Professor Mary L. Dudziak, Asa Griggs Candler Professor of Law and associated faculty in the History Department, recently contributed to a piece in Politico Magazine titled “9/11: What Would Trump Do?” The article features foreign policy and counterterrorism experts, historians, Trump biographers, and psychologists predicting how presidential candidate Donald Trump would respond to a national security crisis. View the full article here and check out an excerpt of Dr. Dudziak’s response below.
The Trump campaign has already generated international criticism for its hostility to Muslims and Mexican immigrants. His inflammatory calls for the use of torture would damage U.S. credibility on human rights. If history is any lesson, Trump would alienate American allies with these policies, undermining U.S. efforts to work together with other countries to combat transnational terrorism.
A new exhibition designed to explore the city of Atlanta’s rapid growth in the second half of the twentieth century is on view in the Robert W. Woodruff Library on the Emory campus through June. Titled “Changing Atlanta 1950-1999: The Challenges of a Growing Southern Metropolis,” the exhibit and corresponding events were co-curated by Erica Bruchko, W. Michael Camp, and Louis Fagnan (along with Kristin Morgan and Laura Starratt of the Rose Library). The exhibition highlights the rich collections pertinent to Atlanta’s urban history housed at the Stuart A. Rose Manuscript, Archives, and Rare Book Library.
A panel discussion (free and open to the public) will take place on Tuesday, April 12 at 6:30 p.m. in the Jones Room in the Woodruff Library. The discussion will include opening remarks by Joseph Crespino, Chair and Jimmy Carter Professor, and closing remarks by Edward Hatfield, a History Department alumnus and instructor at Kennesaw State University. Read more about the event here.

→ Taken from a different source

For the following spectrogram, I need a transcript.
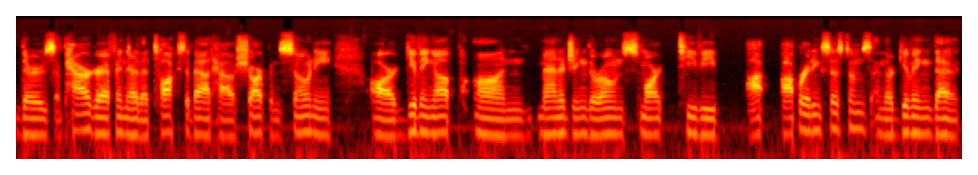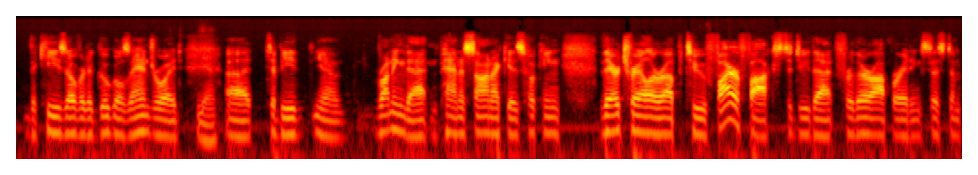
there's a paragraph in there that talks about how Sharp and Sony are giving up on managing their own smart TV op- operating systems, and they're giving that the keys over to Google's Android yeah. uh, to be, you know, running that. And Panasonic is hooking their trailer up to Firefox to do that for their operating system.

Joseph Crespino, Jimmy Carter Professor of American and Southern History, recently appeared on Georgia Public Broadcasting’s show Political Rewind. Crespino draws historical parallels and offers context for other lively U.S. presidential races throughout the twentieth century. Listen to the broadcast,”Donald Trump, George Wallace and the Ghost of Contested Conventions Past,” here.